Marten Pepijn was a Flemish painter who was mainly known for his large-scale history paintings and to a lesser extent for his smaller genre scenes.
Marten Pepijn was born in Antwerp as the son of WIllem Pepijn and Catharina van den Berg. His father was a buyer of used clothes and art dealer in Antwerp. It is not clear with whom Marten trained. In 1600 he was admitted as a master in the Antwerp Guild of Saint Luke as a 'wijnmeester', i.e. the son of a member. The 17th-century Flemish biographer Cornelis de Bie reported in his 1662 Het Gulden Cabinet that Pepijn visited Italy but there is no evidence of such trip.
He married on 1 December 1601 with Marie Huybrechts (her death debt was paid between 1647 and 1648) with whom he had five children: Willem, Adriaan, Marten, Martha and Katharina. His daughter Katharina (1619–1668) became a notable portrait painter in the style of Rubens and van Dyck. A son also became a painter but nothing his known about his work.
Although Cornelis de Bie and the early Dutch artist biographer Arnold Houbraken wrote that there was rivalry between Pepijn and Rubens, this is unlikely in view of the fact that Isabella Brant, Rubens' first wife, was the godmother of his eldest daughter Martha. The artist also had a close relationship with Anthony van Dyck who painted his portrait. This painting ended up in the 19th century in the collection of the Dutch king William II.

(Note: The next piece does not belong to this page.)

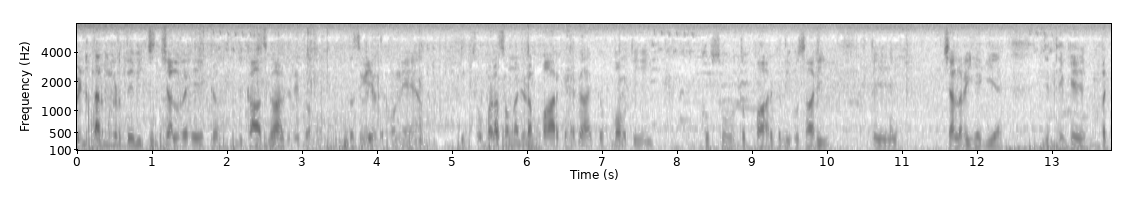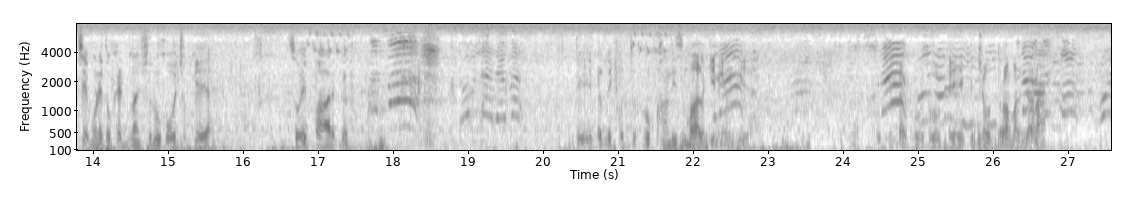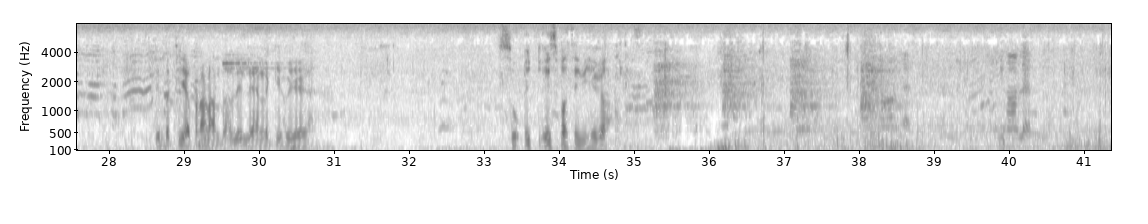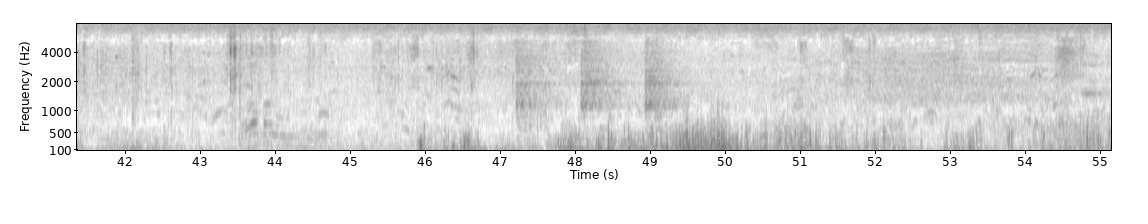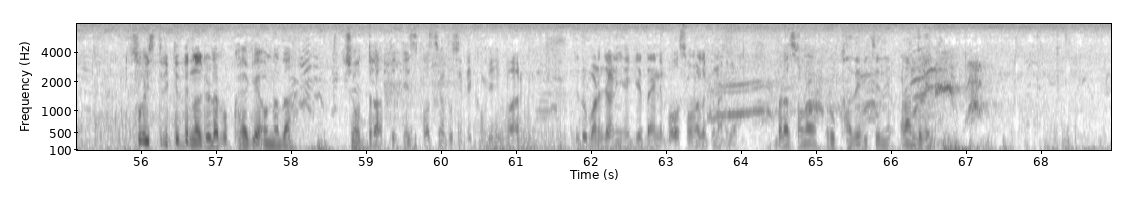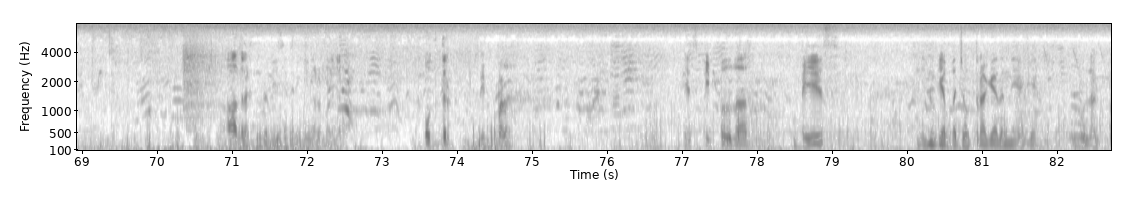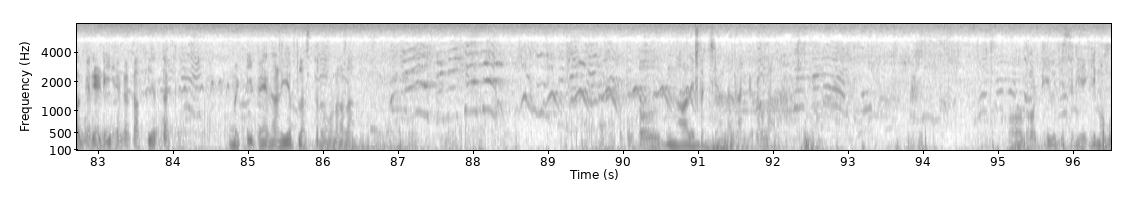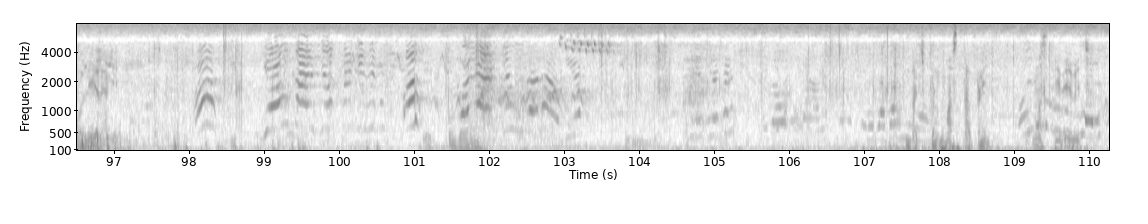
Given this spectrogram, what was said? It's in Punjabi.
ਪਿੰਡ ਧਰਮਗੜ ਦੇ ਵਿੱਚ ਚੱਲ ਰਹੇ ਇੱਕ ਵਿਕਾਸ ਕਾਰਜ ਦੀ ਤੁਹਾਨੂੰ ਤਸਵੀਰ ਦਿਖਾਉਂਦੇ ਆ ਸੋ ਬੜਾ ਸੋਹਣਾ ਜਿਹੜਾ ਪਾਰਕ ਹੈਗਾ, ਇੱਕ ਬਹੁਤ ਹੀ ਖੂਬਸੂਰਤ ਪਾਰਕ ਦੀ ਉਸਾਰੀ ਤੇ ਚੱਲ ਰਹੀ ਹੈਗੀ ਹੈ, ਜਿੱਥੇ ਕਿ ਬੱਚੇ ਹੁਣੇ ਤੋਂ ਖੇਡਣਾ ਸ਼ੁਰੂ ਹੋ ਚੁੱਕੇ ਆ ਸੋ ਇਹ ਪਾਰਕ ਤੇ ਇੱਧਰ ਦੇਖੋ ਰੁੱਖਾਂ ਦੀ ਸੰਭਾਲ ਕਿਵੇਂ ਹੁੰਦੀ ਹੈ। ਸੋ ਕਿੰਨਾ ਖੂਬਸੂਰਤ, ਇਹ ਇੱਕ ਚੌਤਰਾ ਬਣ ਜਾਣਾ। ਤੇ ਬੱਚੇ ਆਪਣਾ ਆਨੰਦ ਹਾਲੇ ਲੈਣ ਲੱਗੇ ਹੋਏ ਆ। ਸੋ ਇੱਕ ਇਸ ਪਾਸੇ ਵੀ ਹੈਗਾ। ਸੋ ਇਸ ਤਰੀਕੇ ਦੇ ਨਾਲ ਜਿਹੜਾ ਰੁੱਖ ਹੈਗਾ ਉਹਨਾਂ ਦਾ ਚੌਂਤਰਾ ਤੇ ਇਸ ਪਾਸਿਓਂ ਤੁਸੀਂ ਦੇਖੋਗੇ ਇਹ ਪਾਰਕ। ਜਦੋਂ ਬਣ ਜਾਣੀ ਹੈਗੀ ਹੈ ਤਾਂ ਇਹਨੇ ਬਹੁਤ ਸੋਹਣਾ ਲੱਗਣਾ ਹੈਗਾ। ਬੜਾ ਸੋਹਣਾ ਰੁੱਖਾਂ ਦੇ ਵਿੱਚ ਇਹਨੇ ਆਨੰਦ ਲੈਣਾ ਆਹ ਦਰਖਤ ਦਾ ਵੀ ਇਸੇ ਤਰੀਕੇ ਨਾਲ ਬਣ ਜਾਣਾ। ਉਧਰ ਪਿੱਪਲ। ਇਸ ਪਿੱਪਲ ਦਾ ਬੇਸ ਜਿਹਨੂੰ ਕਿ ਆਪਾਂ ਚੌਤਰਾ ਕਹਿ ਦਿੰਦੇ ਹੈਗੇ ਆ, ਉਹ ਲਗਭਗ ਰੈਡੀ ਹੈਗਾ ਕਾਫੀ ਹੱਦ ਤੱਕ ਮਿੱਟੀ ਪੈਣ ਵਾਲੀ ਹੈ ਪਲਸਤਰ ਹੋਣ ਵਾਲਾ ਤੇ ਉਹ ਨਾਲੇ ਬੱਚਿਆਂ ਦਾ ਰੰਗ ਰੋਲਾ। ਉਹ ਕੋਠੀ ਵੀ ਦਿਸ ਰਹੀ ਹੈ ਕਿ ਮਾਮੂਲੀ ਦੀ ਵਾਹ। ਬਚਪਨ ਮਸਤ ਆਪਣੀ ਮਸਤੀ ਦੇ ਵਿੱਚ।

Between 1602 and 1628 Maarten Pepijn took on eight apprentices. In addition to his own children, his pupils were Hans Caes, Claes Fopsen, Hans Bosken (all 1602), Matthieu Matthiesen (1613), Matthys Goossens (1620/21), François Lemmens (1620/21), Joris Sebil (1620/21) and François van Boost (1625/26).
Marten Pepijn suffered of ill health at the end of his life and died in Antwerp in 1643.